Provided data>
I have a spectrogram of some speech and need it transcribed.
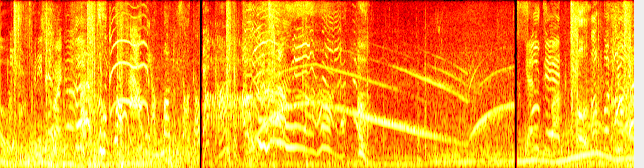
You need to find Well, I'll be a monkey sock That car. a oh. Slow, Dad! I'll fuck you up!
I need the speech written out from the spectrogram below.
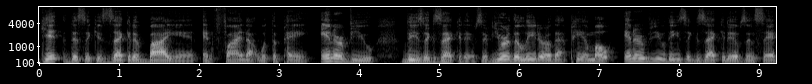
get this executive buy-in and find out what the pain. Interview these executives. If you're the leader of that PMO, interview these executives and say,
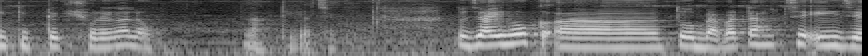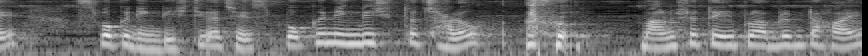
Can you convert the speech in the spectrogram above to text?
এই টিপটেক সরে গেল? না, ঠিক আছে। তো যাই হোক তো ব্যাপারটা হচ্ছে এই যে স্পোকেন ইংলিশ ঠিক আছে? স্পোকেন ইংলিশ তো ছাড়ো, মানুষের তো এই প্রবলেমটা হয়।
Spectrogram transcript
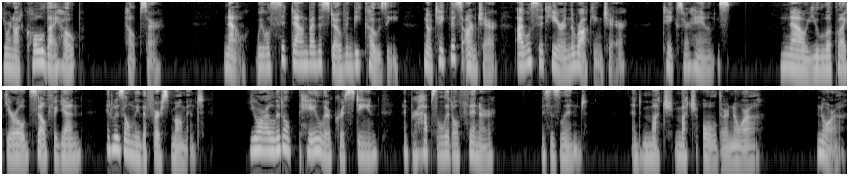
You're not cold, I hope. Helps her. Now, we will sit down by the stove and be cozy. No, take this armchair. I will sit here in the rocking chair. Takes her hands. Now you look like your old self again. It was only the first moment. You are a little paler, Christine, and perhaps a little thinner. Mrs. Linde. And much, much older, Nora. Nora.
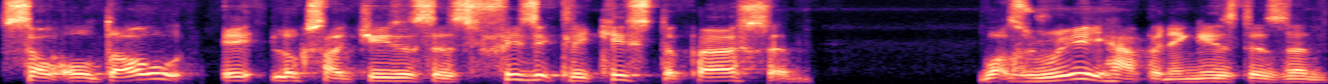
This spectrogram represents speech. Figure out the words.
So, although it looks like Jesus has physically kissed the person, what's really happening is there's a,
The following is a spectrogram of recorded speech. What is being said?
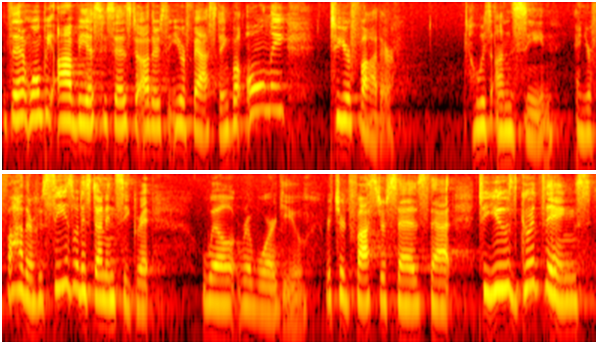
then it won't be obvious, he says to others, that you're fasting, but only to your Father who is unseen. And your Father who sees what is done in secret will reward you. Richard Foster says that to use good things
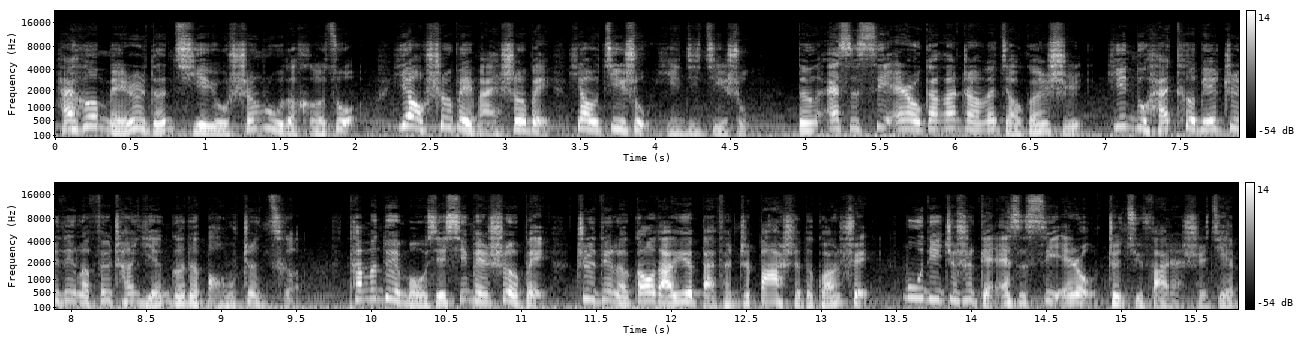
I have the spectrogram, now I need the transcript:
还和美日等企业有深入的合作，要设备买设备，要技术引进技术。等 SCL 刚刚站稳脚跟时，印度还特别制定了非常严格的保护政策。他们对某些芯片设备制定了高达约百分之八十的关税，目的就是给 SCL 争取发展时间。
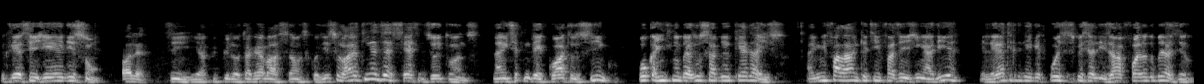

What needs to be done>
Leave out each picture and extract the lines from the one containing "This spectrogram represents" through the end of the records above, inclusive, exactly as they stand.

Task solution>
This spectrogram represents speech. Figure out the words.
So, although it looks like Jesus has physically kissed the person, what's really happening is there's a,
The following is a spectrogram of recorded speech. What is being said?
then it won't be obvious, he says to others, that you're fasting, but only to your Father who is unseen. And your Father who sees what is done in secret will reward you. Richard Foster says that to use good things
I have the spectrogram, now I need the transcript:
还和美日等企业有深入的合作，要设备买设备，要技术引进技术。等 SCL 刚刚站稳脚跟时，印度还特别制定了非常严格的保护政策。他们对某些芯片设备制定了高达约百分之八十的关税，目的就是给 SCL 争取发展时间。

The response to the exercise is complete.